“This season, 98 percent of the confirmed flu cases are either Type A or Type B strains of influenza, which are both found in this year’s vaccine” said Cathy Raevsky, administrative health officer for KCHD, recently. “In the coming days, many children will be going back to school after the holiday break, so we anticipate the numbers will continue to climb. If you haven’t gotten a flu shot or nasal mist for you or your family, now is an ideal time to vaccinate.”
The vaccination can take about two weeks to become effective.
Michigan Department of Community Health has reported two pediatric deaths in Michigan last month due to the flu. KCHD officials say they have plenty of injection ($25) and nasal mist ($32) vaccines available this year. Visit www.stickittotheflu.com to learn more about flu vaccinations, prevention tips and treatment, or call the health department at (616) 632-7200 to make an appointment. Your co-workers will thank you.

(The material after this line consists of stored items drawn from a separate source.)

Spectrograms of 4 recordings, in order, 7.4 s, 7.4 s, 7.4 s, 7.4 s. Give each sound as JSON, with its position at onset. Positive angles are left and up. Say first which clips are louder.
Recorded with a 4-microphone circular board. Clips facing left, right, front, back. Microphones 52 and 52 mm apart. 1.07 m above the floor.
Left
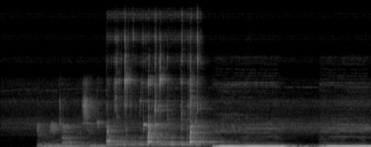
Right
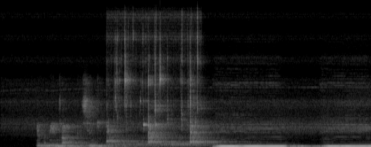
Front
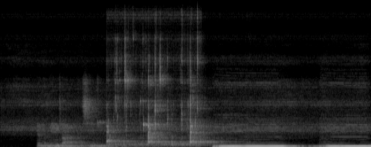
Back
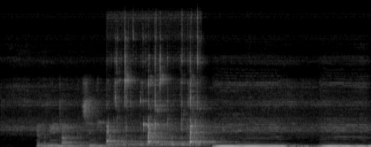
{"t": 0.7, "sound": "a man speaking", "louder": "right 2 dB, back 3 dB", "azimuth_deg": -150, "distance_m": 3.0}
{"t": 2.1, "sound": "dripping", "louder": "left 7 dB, back 2 dB", "azimuth_deg": 110, "distance_m": 1.0}
{"t": 4.2, "sound": "a phone buzzing", "louder": "even, back 3 dB", "azimuth_deg": 100, "distance_m": 4.5}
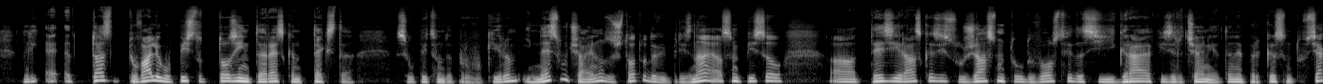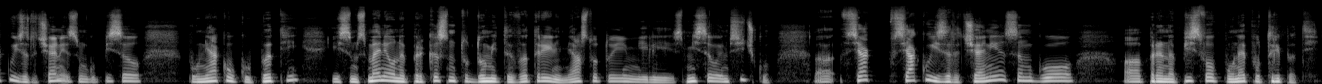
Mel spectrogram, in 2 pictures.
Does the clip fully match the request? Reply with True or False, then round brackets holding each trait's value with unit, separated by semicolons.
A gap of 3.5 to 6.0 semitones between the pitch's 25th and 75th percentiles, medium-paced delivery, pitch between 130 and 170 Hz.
True (4.6 semitones; 145 wpm; 140 Hz)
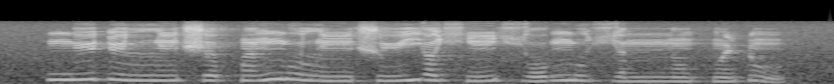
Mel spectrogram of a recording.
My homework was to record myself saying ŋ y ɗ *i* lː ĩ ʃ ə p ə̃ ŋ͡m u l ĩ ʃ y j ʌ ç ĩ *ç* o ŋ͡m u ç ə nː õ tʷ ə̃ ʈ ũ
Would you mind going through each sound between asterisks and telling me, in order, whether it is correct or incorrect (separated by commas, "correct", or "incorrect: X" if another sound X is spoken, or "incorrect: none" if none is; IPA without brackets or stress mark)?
incorrect: y, correct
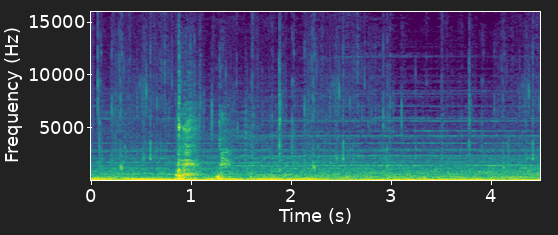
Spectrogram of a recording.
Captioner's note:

Back in 1977, Sam Bravata set out to develop a “family fun” restaurant and decided to furnish it with a unique collection of antiques and curiosities while producing some of West Michigan’s most delicious ribs. Eventually, Sam’s Joint restaurants spread to seven locations, including the flagship eatery in Caledonia. Other venues were built in Plainwell, Gun Lake, Alaska, Coopersville, Norton Shores and Rockford.

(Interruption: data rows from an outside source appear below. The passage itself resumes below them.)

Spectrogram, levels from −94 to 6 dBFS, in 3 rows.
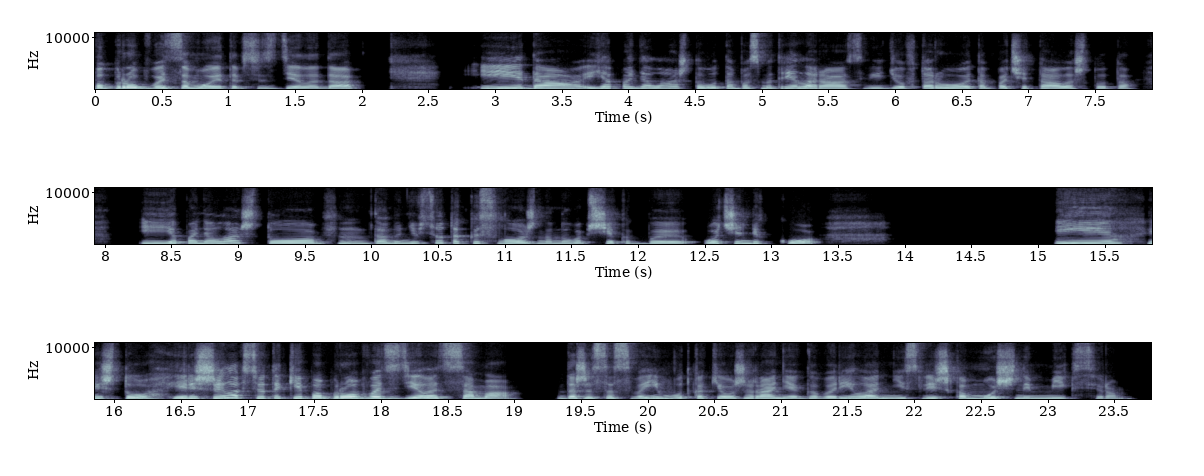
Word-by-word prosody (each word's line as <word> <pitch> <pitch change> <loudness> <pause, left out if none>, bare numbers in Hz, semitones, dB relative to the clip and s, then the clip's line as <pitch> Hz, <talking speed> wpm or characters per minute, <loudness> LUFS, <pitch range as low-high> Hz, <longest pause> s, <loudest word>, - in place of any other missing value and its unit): попробовать 250 -2 +4
самой 225 -4 +2
это 190 -1 -4
всё 180 +1 -11
сделать, 180 -2 -3
да. 185 - 0 0.9
И 320 +6 +2
да, 280 -2 +2
я 265 +7 0
поняла, 295 -1 -4
что 330 -7 -3
вот 240 0 -2
там 230 - -2
посмотрела 245 +5 -1
раз 185 -1 -2
видео, 185 0 -3
второе, 215 +1 0
там 185 -3 -6
почитала 205 -1 -1
что-то, 185 -1 -7 0.5
и 230 - -4
я 240 +2 0
поняла, 280 +9 -1
что, 275 -9 +1
хм, 195 -7 -2
да 215 - 0
ну, 255 - -1
не 290 +3 -2
всё 315 +4 -7
так 330 -2 -6
и - - +1
сложно, 275 -11 -1
но 205 +2 -4
вообще, 245 +4 -1
как 200 -6 -11
бы, 185 0 0
очень 270 0 0
легко. 265 - -1 1.8
И 350 +2 0 0.2
и 285 0 -2
что, 255 -6 +2
и 250 +2 +4
решила 325 +10 +4
всё-таки 330 -4 -1
попробовать 285 +4 +6
сделать 235 +6 +3
сама, 210 - -1 0.3
даже 215 +4 +2
со 225 0 -2
своим, 225 +4 -1
вот 235 +3 -3
как 205 +1 -4
я 200 - +3
уже 205 +2 0
ранее 215 -2 +1
говорила, 200 +9 +1
не 210 0 -1
слишком 215 -1 -1
мощным 210 -1 +1
миксером. 175 -6 -7
235 Hz, 150 wpm, -23 LUFS, 200-275 Hz, 1.8 s, попробовать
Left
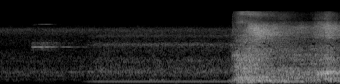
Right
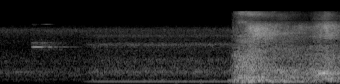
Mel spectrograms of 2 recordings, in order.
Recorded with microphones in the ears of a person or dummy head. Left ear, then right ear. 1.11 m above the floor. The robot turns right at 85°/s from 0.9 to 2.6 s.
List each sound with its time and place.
0.3 s a microwave: 5° left (ahead or behind), 1.9 m
2.3 s a zipper: 5° right (ahead or behind), 1.0 m; by 3.4 s 25° right (ahead or behind), 1.0 m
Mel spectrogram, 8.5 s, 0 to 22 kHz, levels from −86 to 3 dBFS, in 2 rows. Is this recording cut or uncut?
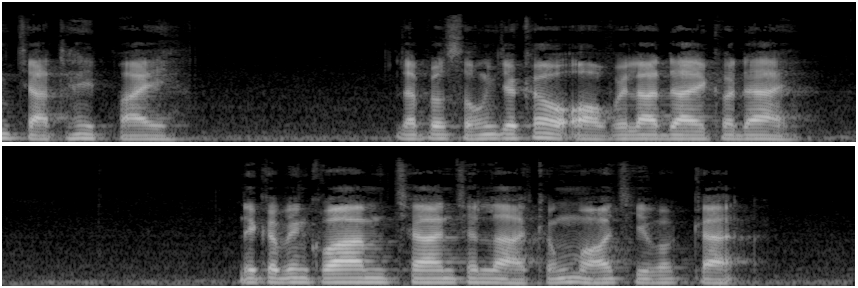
uncut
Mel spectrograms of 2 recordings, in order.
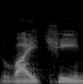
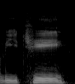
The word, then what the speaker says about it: lychee: And So ladies and gentlemen, it is lychee, not lychee.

For the past 35 years, Bravata has personally been buying antiques and collectibles from various places around the world to furnish his renowned restaurants. While six locations will remain open, the Caledonia restaurant will be closed, and all of the unique décor will be offered during a one-time, online auction Feb. 12 through Orbitbid.com, a division of Meidema Auctioneering Co., in Byron Center.
“This is a great opportunity to purchase one-of-a-kind items from the famous Sam’s Joint restaurant,” said Jon Kuiper, an online auction specialist. “Please note: None of the restaurant equipment or tables and chairs will be selling, as they will remain with the building, which is currently for sale.”
Kuiper said the auction includes a veritable cornucopia of Americana. Items include a huge variety of vintage furniture, organs and pianos, scale model airplanes and boats, vintage firearms, an Italian granite bust, a carved eagle with an 11-foot wingspan, and vintage toys, trucks and pedal carts. There’s also a diving bell, mid-century collectibles, a vintage gas pump, military artifacts, statues, carvings, wooden airplane propellers, sports memorabilia, rare metal signs, dolls, stained glass windows and Tiffany shades, light fixtures, taxidermy pieces, musical instruments, clocks, arcade games, Western-themed collectibles, historic oddities, artwork, mirrors and historic documents, Native American artifacts, sleighs, strollers and buggies, duck decoys and much, much more.
The auction begins at 8 a.m., Tuesday, Feb. 12 and closes at 6 p.m. Feb. 11 is a “preview day” from 9 a.m. to 4 p.m. Visitors also can stop by and view the merchandise on the day of the auction. Kuiper said staff will be on-site with free wireless Internet access to assist in bidding.